Arts and Entertainment
Simon Cowell is less than impressed with the Strictly/X Factor scheduling clash

TV
Arts and Entertainment
Gothic revival: artist Dave McKean’s poster for Terror and Wonder: The Gothic Imagination
Exhibition
Arts and Entertainment
Diana Beard has left the Great British Bake Off 2014

TV
Arts and Entertainment
Lisa Kudrow, Courtney Cox and Jennifer Anniston reunite for a mini Friends sketch on Jimmy Kimmel Live

TV
Arts and Entertainment
TVDessert week was full of the usual dramas as 'bingate' ensued
Arts and Entertainment
Clara and the twelfth Doctor embark on their first adventure together
TVThe regulator received six complaints on Saturday night
Arts and Entertainment
Vinyl demand: a factory making the old-style discs
musicManufacturers are struggling to keep up with the resurgence in vinyl
Arts and Entertainment
David Baddiel concedes his show takes its inspiration from the hit US series 'Modern Family'
comedyNew comedy festival out to show that there’s more to Jewish humour than rabbi jokes
Arts and Entertainment
Puff Daddy: One Direction may actually be able to use the outrage to boost their credibility

music
Have you tried new the Independent Digital Edition apps?

ES Rentals

    Independent Dating
    and  

    By clicking 'Search' you
    are agreeing to our
    Terms of Use.

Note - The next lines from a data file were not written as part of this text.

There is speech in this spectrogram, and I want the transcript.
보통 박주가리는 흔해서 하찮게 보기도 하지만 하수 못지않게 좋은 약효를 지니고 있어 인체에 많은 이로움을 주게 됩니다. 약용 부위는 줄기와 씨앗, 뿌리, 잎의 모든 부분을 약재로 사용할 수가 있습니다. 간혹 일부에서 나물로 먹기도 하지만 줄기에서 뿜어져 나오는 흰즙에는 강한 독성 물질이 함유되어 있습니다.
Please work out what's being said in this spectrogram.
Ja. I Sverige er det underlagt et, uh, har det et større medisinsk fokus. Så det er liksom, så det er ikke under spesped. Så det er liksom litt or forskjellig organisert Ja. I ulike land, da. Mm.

    'I’ll tell you what I would not serve - lamb and potatoes': US ambassador hits out at stodgy British food served at diplomatic dinners

    'I’ll tell you what I would not serve - lamb and potatoes'

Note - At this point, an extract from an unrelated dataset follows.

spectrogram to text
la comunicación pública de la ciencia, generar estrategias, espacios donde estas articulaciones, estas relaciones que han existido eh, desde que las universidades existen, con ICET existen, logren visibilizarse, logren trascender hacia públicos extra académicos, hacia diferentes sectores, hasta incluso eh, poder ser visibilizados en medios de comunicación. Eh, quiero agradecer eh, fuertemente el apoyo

    US ambassador hits out at stodgy British food
    Radio Times female powerlist: A 'revolution' in TV gender roles

    A 'revolution' in TV gender roles

    Inside the Radio Times female powerlist
    Endgame: James Frey's literary treasure hunt

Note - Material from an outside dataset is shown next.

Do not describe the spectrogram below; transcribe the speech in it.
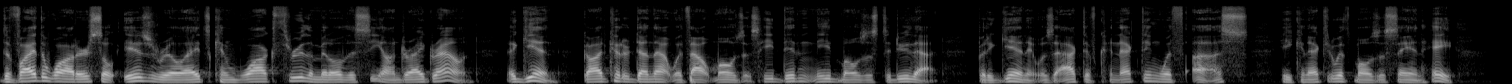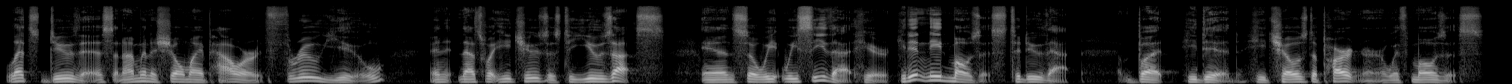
divide the waters so Israelites can walk through the middle of the sea on dry ground. Again, God could have done that without Moses. He didn't need Moses to do that. But again, it was an act of connecting with us. He connected with Moses, saying, Hey, let's do this, and I'm going to show my power through you. And that's what he chooses to use us. And so we, we see that here. He didn't need Moses to do that, but he did. He chose to partner with Moses.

    James Frey's literary treasure hunt

    Riddling trilogy could net you $3m
    Fitbit: Because the tingle feels so good

    Fitbit: Because the tingle feels so good

    What David Sedaris learnt about the world from his fitness tracker
    Saudis risk new Muslim division with proposal to move Mohamed’s tomb

    Saudis risk new Muslim division with proposal to move Mohamed’s tomb

    Second-holiest site in Islam attracts millions of pilgrims each year
    Alexander Fury: The designer names to look for at fashion week this season

    The big names to look for this fashion week

    This week, designers begin to show their spring 2015 collections in New York
    Will Self: 'I like Orwell's writing as much as the next talented mediocrity'

    'I like Orwell's writing as much as the next talented mediocrity'

    Will Self takes aim at Orwell's rules for writing plain English
    Meet Afghanistan's middle-class paint-ballers

    Meet Afghanistan's middle-class paint-ballers

    Toy guns proving a popular diversion in a country flooded with the real thing
    Al Pacino wows Venice

    Al Pacino wows Venice

    Ham among the brilliance as actor premieres two films at festival
    Neil Lawson Baker interview: ‘I’ve gained so much from art. It’s only right to give something back’.

    Neil Lawson Baker interview

    ‘I’ve gained so much from art. It’s only right to give something back’.
    The other Mugabe who is lining up for the Zimbabwean presidency

    The other Mugabe who is lining up for the Zimbabwean presidency

    Wife of President Robert Mugabe appears to have her sights set on succeeding her husband
    The model of a gadget launch: Cultivate an atmosphere of mystery and excitement to sell stuff people didn't realise they needed

    The model for a gadget launch

    Cultivate an atmosphere of mystery and excitement to sell stuff people didn't realise they needed
    Alice Roberts: She's done pretty well, for a boffin without a beard

    She's done pretty well, for a boffin without a beard

    Alice Roberts talks about her new book on evolution - and why her early TV work drew flak from (mostly male) colleagues
    Get well soon, Joan Rivers - an inspiration, whether she likes it or not

    Get well soon, Joan Rivers

    She is awful. But she's also wonderful, not in spite of but because of the fact she's forever saying appalling things, argues Ellen E Jones
    Doctor Who Into the Dalek review: A classic sci-fi adventure with all the spectacle of a blockbuster

    A fresh take on an old foe

    Doctor Who Into the Dalek more than compensated for last week's nonsensical offering